Rather than filtering data based on a maximum incrementing High Water Mark – a filter is applied to a unique key – most typically a transactional identifier. This requires a (OUTER) JOIN between the Incoming dataset and the target / persistent table to eliminate transactions that have already been processed and loaded. This solution could JOIN some very large tables together in order to identify the incremental dataset, and for this reason is less efficient than the High Water Mark. For example:
In this case a parameter is calculated (for example, a date) and passed to processing at run time to control the data processed in a batch with a filter – similar to the High Water Mark. Parameters add some risk to the system because they are calculated separately from the application of the filter. For example, we might calculate the latest date processed so far and store it in a parameter. Then, when we process the incremental data set the parameter is used to filter the data. If there is a problem, partial process or failure between the calculation of the parameter and its use in a filter, the processing could fail or miss data.
Incremental Pipeline Issues
The issues that need to be considered when designing incremental pipelines:
- Joining data together – incrementally loaded / non persistent (flush and fill) tables can not be joined together unless they are synchronized. The incremental loading strategy should be applied to the high volume table and joined to fully populated reference tables. In this example below, the incremental Orders dataset (INC_ORDERS) is joined to full datasets of the lower volume tables: CUSTOMER, NATION and REGION:

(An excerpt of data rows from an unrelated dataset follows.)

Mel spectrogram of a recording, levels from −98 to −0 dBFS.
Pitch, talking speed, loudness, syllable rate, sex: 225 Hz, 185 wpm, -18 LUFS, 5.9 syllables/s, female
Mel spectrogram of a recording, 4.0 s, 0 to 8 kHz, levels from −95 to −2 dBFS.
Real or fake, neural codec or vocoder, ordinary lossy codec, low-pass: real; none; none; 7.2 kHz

- Physical deletes – incremental loading works just fine when data is logically deleted in a source system, because a delete flag is a tracked change to the data. However, physical deletions are a problem because we don’t know whether a record is removed from a data set because it is outside of our incremental filter, or because it is deleted.
A common approach to working with physical deletes and incremental processing is the “SHORT FAT / TALL THIN” approach where the data is processed in two batches. One batch (SHORT FAT) is an incremental dataset containing new / changed data. The second batch processes deletes either by passing a list of deleted keys, or a full set of keys (LONG THIN) to identify deleted data. Only the list of (deleted) Keys is required to identify the deleted records, so no other attributes are required.

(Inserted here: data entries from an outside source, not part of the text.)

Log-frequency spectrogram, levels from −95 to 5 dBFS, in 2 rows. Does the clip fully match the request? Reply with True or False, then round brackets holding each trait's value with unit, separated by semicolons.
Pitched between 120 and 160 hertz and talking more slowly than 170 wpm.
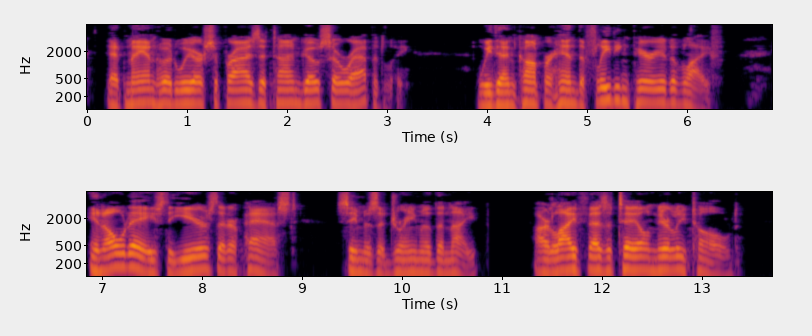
False (140 Hz; 175 wpm)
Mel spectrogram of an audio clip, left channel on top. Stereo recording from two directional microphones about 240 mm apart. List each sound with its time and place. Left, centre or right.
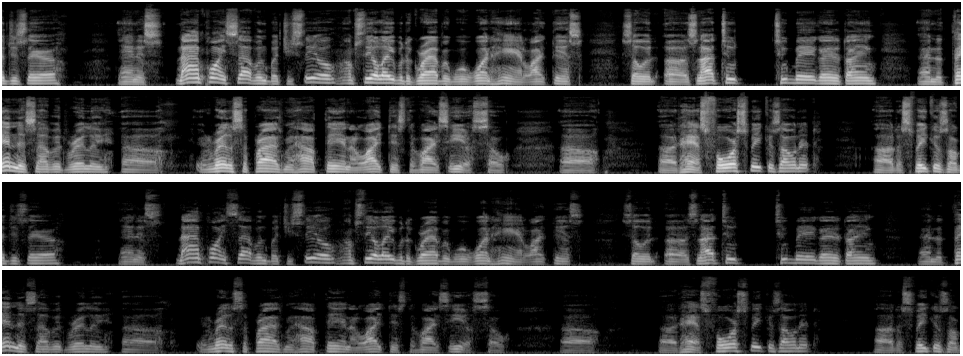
0.0 s speech: left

The techniques we reviewed can be used to reduce cost and speed up processing on any data platform. Coalesce can help build these patterns into your pipelines and processing to automatically generate and standardize SQL. Want to give it a try? Create a free Coalesce account here, or request a demo.